Stored data:
# # # # #

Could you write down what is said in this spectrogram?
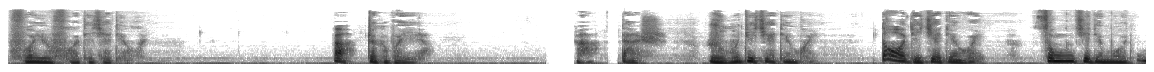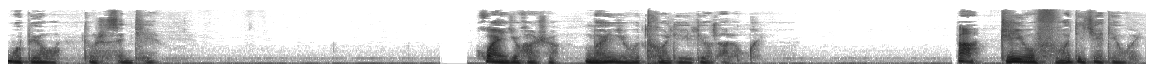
佛有佛的戒定慧，啊，这个不一样。啊，但是儒的戒定慧、道的戒定慧，终极的目目标啊，都是升天。换一句话说，没有脱离六道轮回啊，只有佛的界定位，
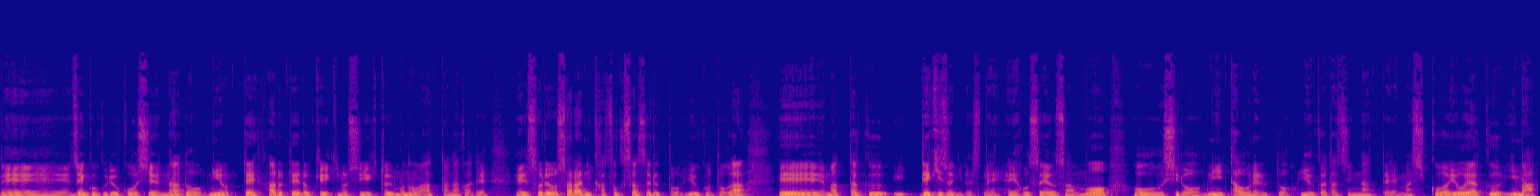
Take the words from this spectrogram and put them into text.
えー、全国旅行支援などによってある程度景気の刺激というものがあった中で、えー、それをさらに加速させるということが、えー、全くできずにですね、え、補正予算も後ろに倒れるという形になって、まあ、執行はようやく今、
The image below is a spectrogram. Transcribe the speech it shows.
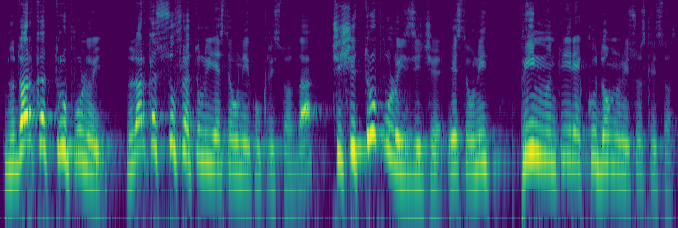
Nu doar că trupul lui, nu doar că sufletul lui este unit cu Hristos, da? Ci și trupul lui, zice, este unit prin mântuire cu Domnul Isus Hristos.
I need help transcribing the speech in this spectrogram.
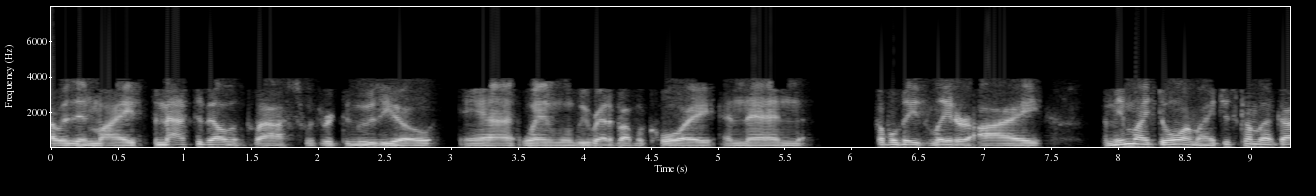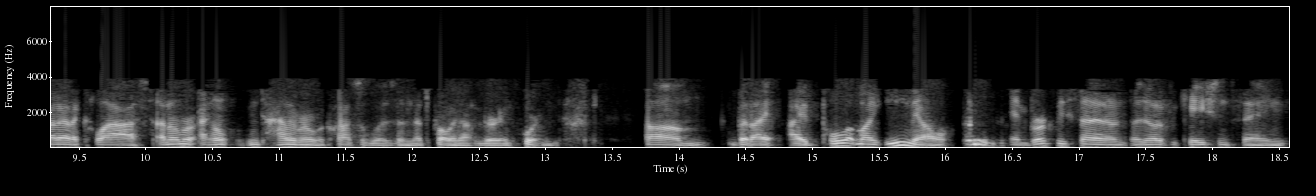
I was in my thematic development class with Rick DiMuzio, and when when we read about McCoy, and then a couple of days later I I'm in my dorm. I just come I got out of class. I don't remember, I don't entirely remember what class it was, and that's probably not very important. Um, but I I pull up my email, and Berklee sent a, a notification saying,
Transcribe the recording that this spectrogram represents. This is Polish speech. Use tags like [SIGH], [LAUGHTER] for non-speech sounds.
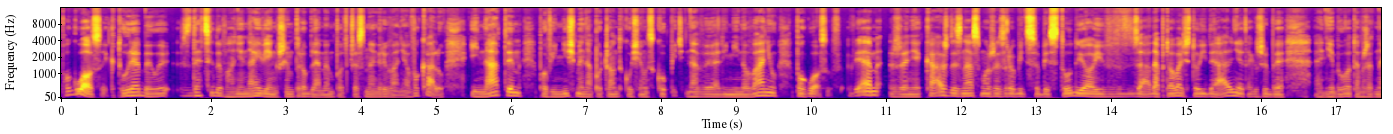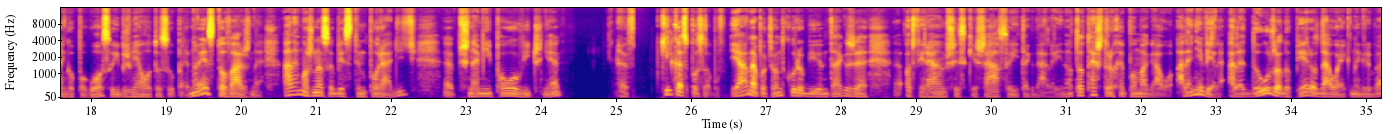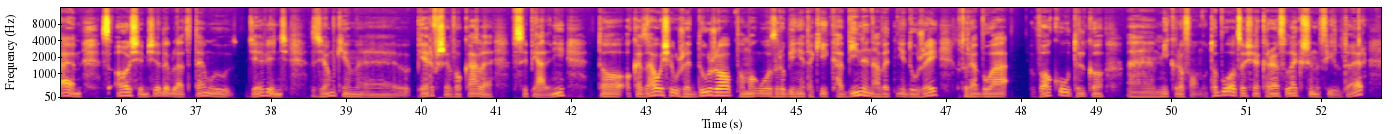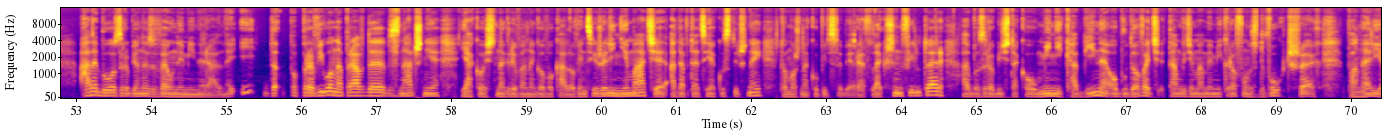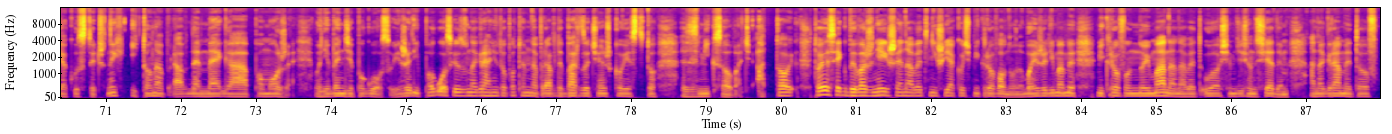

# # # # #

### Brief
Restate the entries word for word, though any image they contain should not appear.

### Solution to the problem
Could you write down what is said in this spectrogram?
佛有佛的戒定慧，啊，这个不一样。啊，但是儒的戒定慧、道的戒定慧，终极的目目标啊，都是升天。换一句话说，没有脱离六道轮回啊，只有佛的界定位，
Take the words from this spectrogram and put them into text.
えー、全国旅行支援などによってある程度景気の刺激というものがあった中で、えー、それをさらに加速させるということが、えー、全くできずにですね、え、補正予算も後ろに倒れるという形になって、まあ、執行はようやく今、
The image below is a spectrogram. Transcribe the speech it shows.
Nu doar că trupul lui, nu doar că sufletul lui este unit cu Hristos, da? Ci și trupul lui, zice, este unit prin mântuire cu Domnul Isus Hristos.
I need help transcribing the speech in this spectrogram.
I was in my thematic development class with Rick DiMuzio, and when when we read about McCoy, and then a couple of days later I I'm in my dorm. I just come I got out of class. I don't remember, I don't entirely remember what class it was, and that's probably not very important. Um, but I I pull up my email, and Berklee sent a, a notification saying,
Transcribe the recording that this spectrogram represents. This is Polish speech. Use tags like [SIGH], [LAUGHTER] for non-speech sounds.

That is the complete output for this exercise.